A California native, Mike Caires got his Ph.D. in history at the University of Virginia, where he studied under Gary Gallagher. For the past year, he worked at the American Civil War Museum in downtown Richmond. Mike has a book coming out next year on the economics of the Civil War. He and Colin discuss everything from ska music to the class divide in America, the continued importance of the Four Freedoms, and the perils and pleasures of grad school.
Recovering from a move to Richmond, Colin does another solo podcast, this time on Henry Charles Bukowski, the notorious Los Angeles skid row writer and poet. Colin talks about an ironic Bukowski-related Boston trip, getting to know "Hank" as a grad student, and the similarities between L.A. and Baton Rouge. Colin also reads passages from Post Office, Women, and Notes of a Dirty Old Man. Colin concludes that as far as Bukowski goes, you come for the debauchery but you stay for the social commentary. It's another R-rated episode!
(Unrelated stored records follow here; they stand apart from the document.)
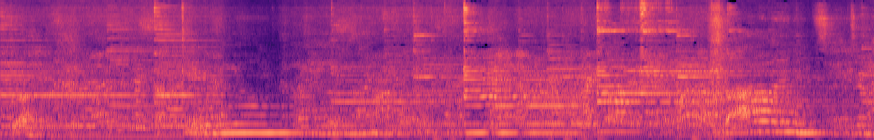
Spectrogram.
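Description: A live band playing a song, with electric guitar and bass.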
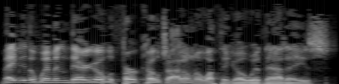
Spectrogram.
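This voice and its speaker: An older man preaching a sermon as pastor, earnest and slow, chuckling between points. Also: medium pitch, lively intonation, a bit bright. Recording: dull lo-fi recording.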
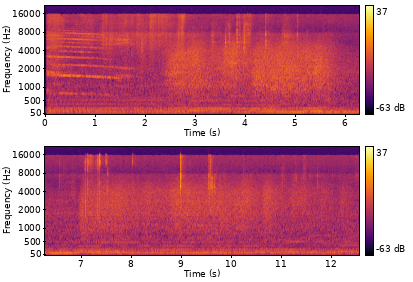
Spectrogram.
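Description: A steady low motor hum, like a vehicle engine running, with swells of rushing noise about three seconds in and again about seven seconds in. A falling tone sounds over the first two seconds.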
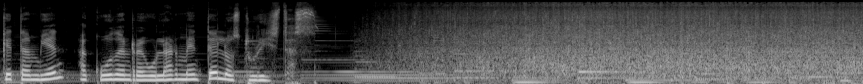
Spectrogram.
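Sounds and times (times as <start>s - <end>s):
speech: 0.0s - 3.2s
river rushing beside a path to the canyon and waterfall of Oxochitlán: 3.6s - 8.6s.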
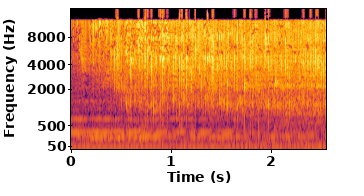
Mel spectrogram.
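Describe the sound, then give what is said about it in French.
Water runs from a tap into a basin in a steady, continuous rush that stays loud and even throughout, with no voices. “Je prends de l'eau, je fais couler de l'eau dans une cuvette. Première chose, l'eau coule dans la cuvette.”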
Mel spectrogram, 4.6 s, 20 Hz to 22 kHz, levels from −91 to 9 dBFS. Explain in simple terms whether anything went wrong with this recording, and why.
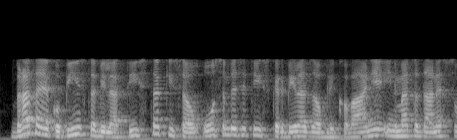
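Nothing went wrong here.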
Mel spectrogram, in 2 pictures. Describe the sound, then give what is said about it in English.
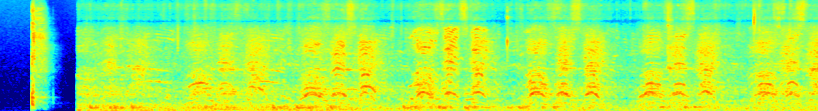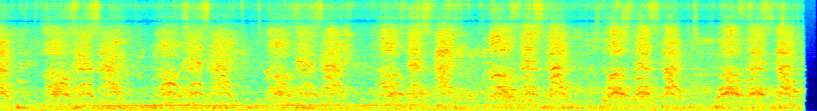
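A large marching demonstration crowd calls for a no-fly zone over Ukraine, chanting "close the sky" loudly in rhythmic unison. The repeated slogan rises and falls steadily for over twenty seconds, with scattered shouts and coughs mixed into the dense roar of voices. “I mean, there's been demonstrations where people are marching and saying, close the sky. I'll just play part of a demonstration.”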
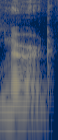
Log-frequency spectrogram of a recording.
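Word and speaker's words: NIRD: Institute for Repurposing Drugs NID pronounced nerd.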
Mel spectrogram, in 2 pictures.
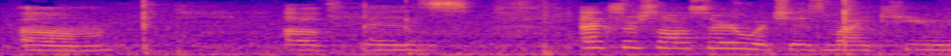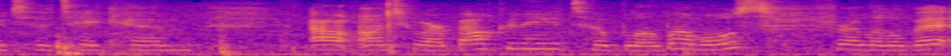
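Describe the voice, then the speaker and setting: A woman's voice: fairly high pitch, background noise. A young woman, a stay-at-home mom, chatting casually through her day's chores in a home vlog. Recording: music playing under the voice.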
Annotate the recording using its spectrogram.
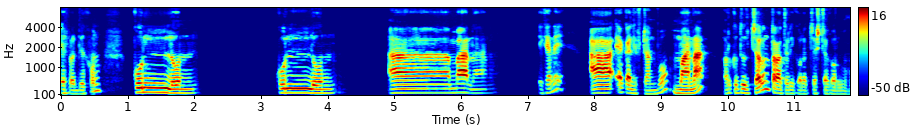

Jean Violet, the lead singer of the band Kashmir, has been performing Led Zeppelin songs for a long time. In his talk with Colin, Jean talks about where he's from, how the band got started, and what his nephew's band Deviate the Plan has been up to. In the intro, Colin discusses his recent move to Richmond, a poignant Drive-By Truckers song, and how big an influence Led Zeppelin has been in his life.
Outro music: "It's a Fine Line," by Country Kitchen.
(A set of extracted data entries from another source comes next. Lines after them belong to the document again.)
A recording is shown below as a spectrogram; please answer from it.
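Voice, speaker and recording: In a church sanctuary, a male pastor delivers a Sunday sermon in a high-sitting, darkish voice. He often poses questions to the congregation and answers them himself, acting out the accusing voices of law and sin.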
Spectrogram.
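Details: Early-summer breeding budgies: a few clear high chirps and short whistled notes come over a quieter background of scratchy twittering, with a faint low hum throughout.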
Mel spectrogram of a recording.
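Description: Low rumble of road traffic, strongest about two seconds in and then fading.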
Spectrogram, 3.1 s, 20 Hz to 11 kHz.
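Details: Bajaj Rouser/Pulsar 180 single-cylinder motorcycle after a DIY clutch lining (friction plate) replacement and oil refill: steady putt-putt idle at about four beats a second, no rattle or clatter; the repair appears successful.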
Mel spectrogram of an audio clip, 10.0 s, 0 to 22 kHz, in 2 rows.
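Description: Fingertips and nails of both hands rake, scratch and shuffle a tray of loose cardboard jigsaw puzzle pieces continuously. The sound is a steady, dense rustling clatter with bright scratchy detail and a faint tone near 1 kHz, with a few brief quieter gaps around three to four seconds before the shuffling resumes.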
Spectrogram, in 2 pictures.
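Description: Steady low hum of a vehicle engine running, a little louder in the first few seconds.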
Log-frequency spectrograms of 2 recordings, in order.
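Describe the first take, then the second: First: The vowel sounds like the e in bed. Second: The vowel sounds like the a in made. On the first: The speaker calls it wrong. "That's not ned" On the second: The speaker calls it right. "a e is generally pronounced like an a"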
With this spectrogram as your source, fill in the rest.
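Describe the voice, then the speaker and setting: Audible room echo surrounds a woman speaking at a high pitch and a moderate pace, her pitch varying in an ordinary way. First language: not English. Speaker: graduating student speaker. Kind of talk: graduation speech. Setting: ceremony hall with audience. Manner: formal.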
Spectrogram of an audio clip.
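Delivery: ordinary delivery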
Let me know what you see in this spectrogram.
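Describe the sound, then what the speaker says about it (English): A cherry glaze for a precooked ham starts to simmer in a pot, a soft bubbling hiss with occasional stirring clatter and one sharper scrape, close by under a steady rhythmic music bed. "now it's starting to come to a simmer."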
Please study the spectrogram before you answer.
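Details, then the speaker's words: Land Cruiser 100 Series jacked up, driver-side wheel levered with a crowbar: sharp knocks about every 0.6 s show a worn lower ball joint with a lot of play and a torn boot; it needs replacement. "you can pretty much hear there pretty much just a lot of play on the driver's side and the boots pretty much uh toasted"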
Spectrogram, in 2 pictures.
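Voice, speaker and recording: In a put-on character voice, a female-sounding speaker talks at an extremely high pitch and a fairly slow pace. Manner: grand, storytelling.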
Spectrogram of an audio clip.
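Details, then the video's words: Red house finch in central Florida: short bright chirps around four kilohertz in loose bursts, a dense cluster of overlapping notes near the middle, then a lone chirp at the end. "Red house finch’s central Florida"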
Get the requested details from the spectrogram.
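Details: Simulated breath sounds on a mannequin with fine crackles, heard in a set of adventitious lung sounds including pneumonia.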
In their last porch talk (for a while anyway), Colin and Sydney (aka Bun and Hawk) recap their unusual experiences in Colonial Beach, Virginia ("the CB"). With a move to Richmond coming up, the two take time to talk about a foul-mouthed stalker, Basquiat paintings, and the moxie needed to start a restaurant. It's the most profanity-laden episode yet!
Does Colin love D.C.? He's not sure. But earlier this month, he had a good weekend in the nation's capital, where he visited the White House, saw a show, and got close to the Pentagon. They say you shouldn't meet your heroes, but Colin did: comic and podcast guru Marc Maron, who was playing at the Warner Theatre. You'll also hear about graffiti art, a Russian lifeguard, and Colin almost getting killed by an umbrella. It's Amerikan Rambler's super terrific happy D.C. adventure!